TMJ (temporomandibular joint) disorder is a condition that affects the muscles and nerves of the temporomandibular joint. This joint is located on each side of the jaw and it connects the jaw to the skull. TMJ occurs when the muscles and nerves of the TMJ joint become injured or inflamed.
A TMJ disorder is extremely common (an estimated 12 percent of American’s suffer from the condition), and women are affected more than men. Determining the cause of TMJ can be challenging. There are several factors that can contribute to this disorder, including arthritis, genetics, habitual teeth grinding (bruxism), stress, diseases of the connective tissues, and injuries to the jaw. Whatever the cause, TMJ can be painful and in extreme cases, it can limit the ability to effectively operate the jaw.
There are several symptoms associated with TMJ disorder. If you experience any of the following symptoms, chances are you have TMJ.
1. Pain in the temporomandibular joint
Since TMJ disorder is a condition that affects the temporomandibular joint, it is no surprise that one of the most common symptoms is a pain in this joint. The temporomandibular joint is located on each side of the jaw, right in front of the ear. Every time you open and close your jaw, you have your TMJ joint to thank.

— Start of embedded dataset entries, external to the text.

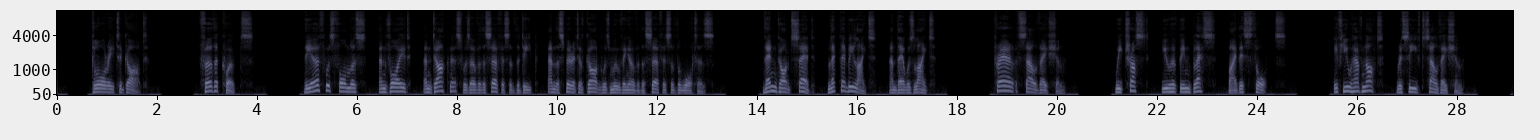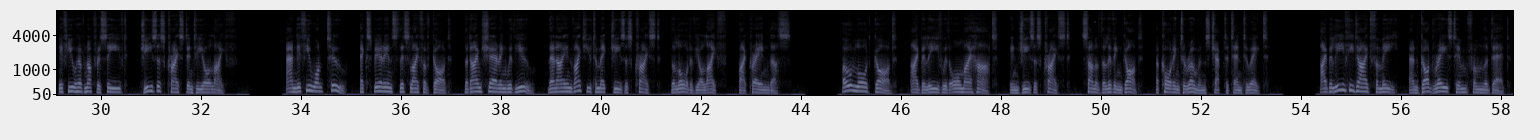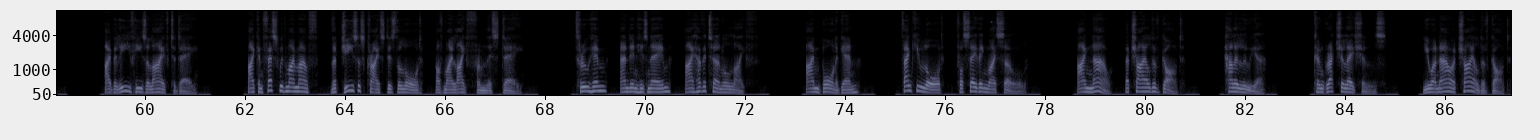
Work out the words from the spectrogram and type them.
Glory to God. Further quotes. The earth was formless, and void, and darkness was over the surface of the deep, and the Spirit of God was moving over the surface of the waters. Then God said, Let there be light, and there was light. Prayer of Salvation. We trust, you have been blessed, by this thoughts. If you have not, received salvation. If you have not received, Jesus Christ into your life. And if you want to, experience this life of God, that I'm sharing with you, then I invite you to make Jesus Christ, the Lord of your life, by praying thus. O Lord God, I believe with all my heart, in Jesus Christ, Son of the living God, according to Romans chapter 10 to 8. I believe he died for me, and God raised him from the dead. I believe he's alive today. I confess with my mouth, that Jesus Christ is the Lord, of my life from this day. Through him, and in his name, I have eternal life. I'm born again. Thank you Lord, for saving my soul. I'm now, a child of God. Hallelujah. Congratulations. You are now a child of God.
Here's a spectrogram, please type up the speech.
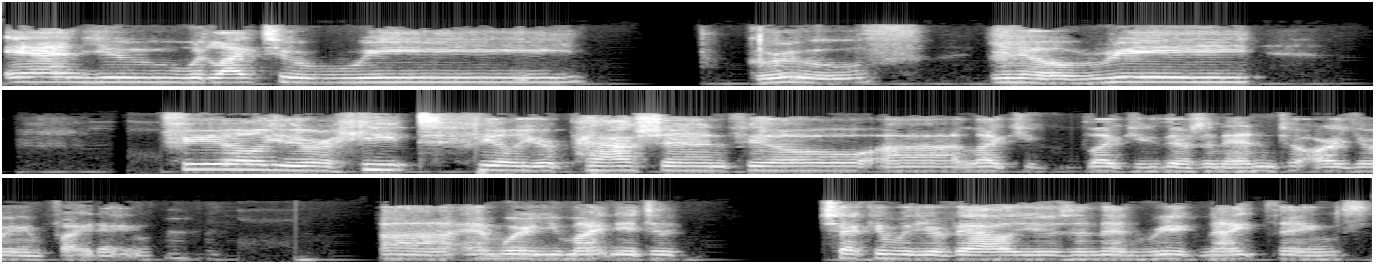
and you would like to re groove, you know, re feel your heat, feel your passion, feel uh, like you like you there's an end to arguing and fighting, Mhm. uh, and where you might need to check in with your values and then reignite things.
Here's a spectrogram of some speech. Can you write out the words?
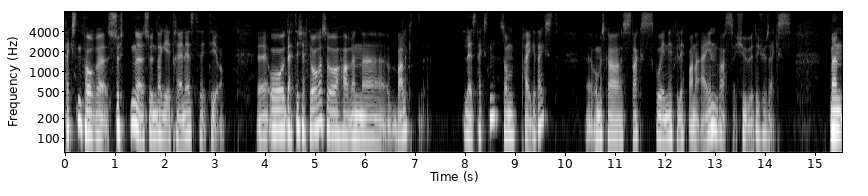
teksten for eh, 17. søndag i treenighetstida. Eh, og dette kirkeåret så har en eh, valgt lesteksten som pregetekst. Eh, og vi skal straks gå inn i Filippane 1, vers 20-26. Men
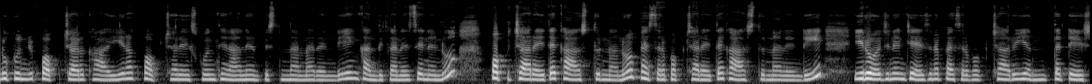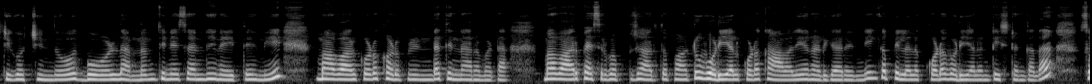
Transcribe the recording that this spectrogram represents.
నువ్వు కొంచెం పప్పుచారు కాయి నాకు పప్పుచారు వేసుకుని తినాలి అనిపిస్తుంది అన్నారండి. ఇంక అందుకనేసి నేను పప్పుచారు చారు అయితే కాస్తున్నాను పెసరపప్పు చారు అయితే కాస్తున్నానండి ఈరోజు నేను చేసిన పెసరపప్పు చారు ఎంత టేస్టీగా వచ్చిందో బోల్డ్ అన్నం తినేసాను నేనైతేని. మా వారు కూడా కడుపు నిండా తిన్నారన్నమాట. మా వారు పెసరపప్పు చారుతో పాటు వడియాలు కూడా కావాలి అని అడిగారండి. ఇంకా పిల్లలకు కూడా వడియాలంటే ఇష్టం కదా. సో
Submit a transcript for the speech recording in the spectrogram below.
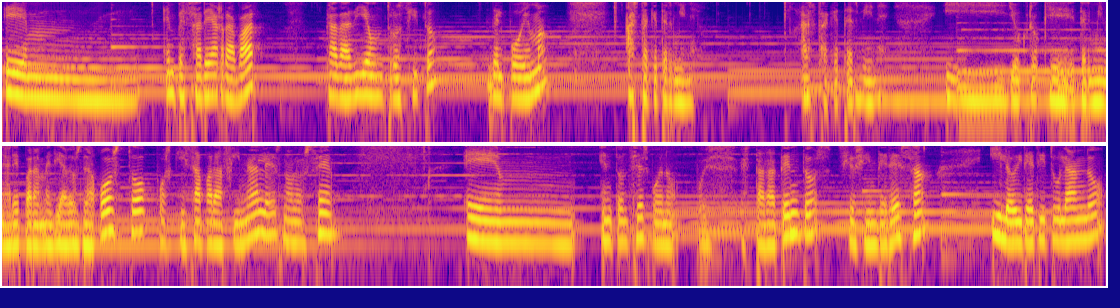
em, empezaré a grabar cada día un trocito del poema hasta que termine. Hasta que termine. Y yo creo que terminaré para mediados de agosto, pues quizá para finales, no lo sé. Em, entonces, bueno, pues estad atentos si os interesa y lo iré titulando.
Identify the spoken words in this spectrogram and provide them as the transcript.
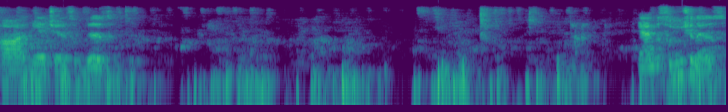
rhs of this. And the solution is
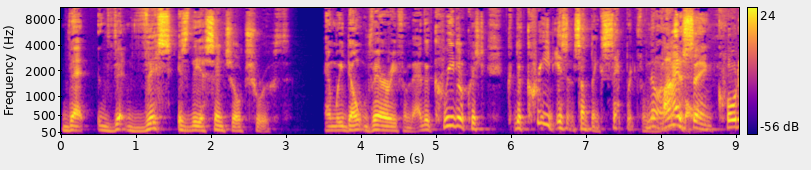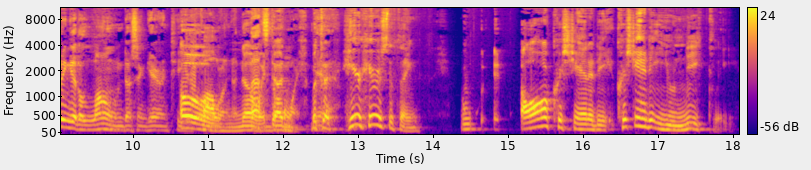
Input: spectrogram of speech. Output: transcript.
that, that this is the essential truth. And we don't vary from that. The creedal Christian, the creed isn't something separate from No, the Bible. I'm just saying, quoting it alone doesn't guarantee Oh you following it. no, That's it the doesn't. point. Because Yeah. here, here's the thing: all Christianity, Christianity uniquely,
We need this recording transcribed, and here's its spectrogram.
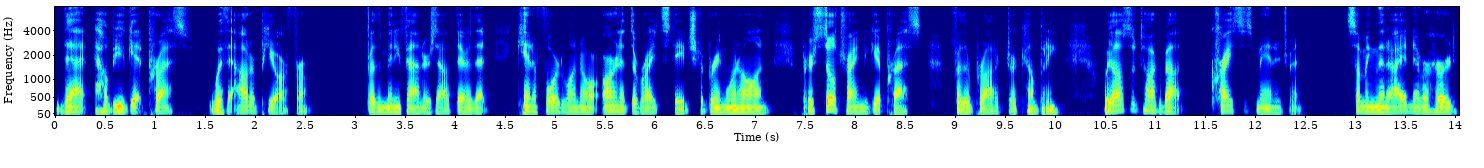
that help you get press without a PR firm for the many founders out there that can't afford one or aren't at the right stage to bring one on, but are still trying to get press for their product or company. We also talk about crisis management something that I had never heard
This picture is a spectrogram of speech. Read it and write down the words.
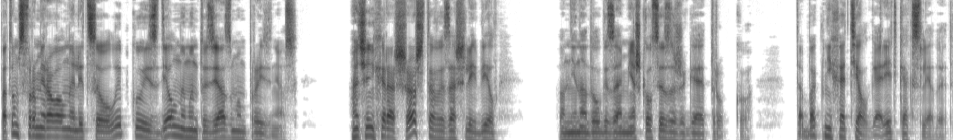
Потом сформировал на лице улыбку и сделанным энтузиазмом произнес: «Очень хорошо, что вы зашли, Билл». Он ненадолго замешкался, зажигая трубку. Табак не хотел гореть как следует.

It acts as a sliding hinge of sorts, allowing the jaw to move. Since TMJ disorder affects the muscles and nerves of this joint, it makes sense that the condition will cause pain in the joint itself. The pain can range from mild to severe and can come and go. You might notice that it’s worse after eating or while you are talking. You could also experience more pain upon waking, which could be a sign that you grind your teeth while you sleep.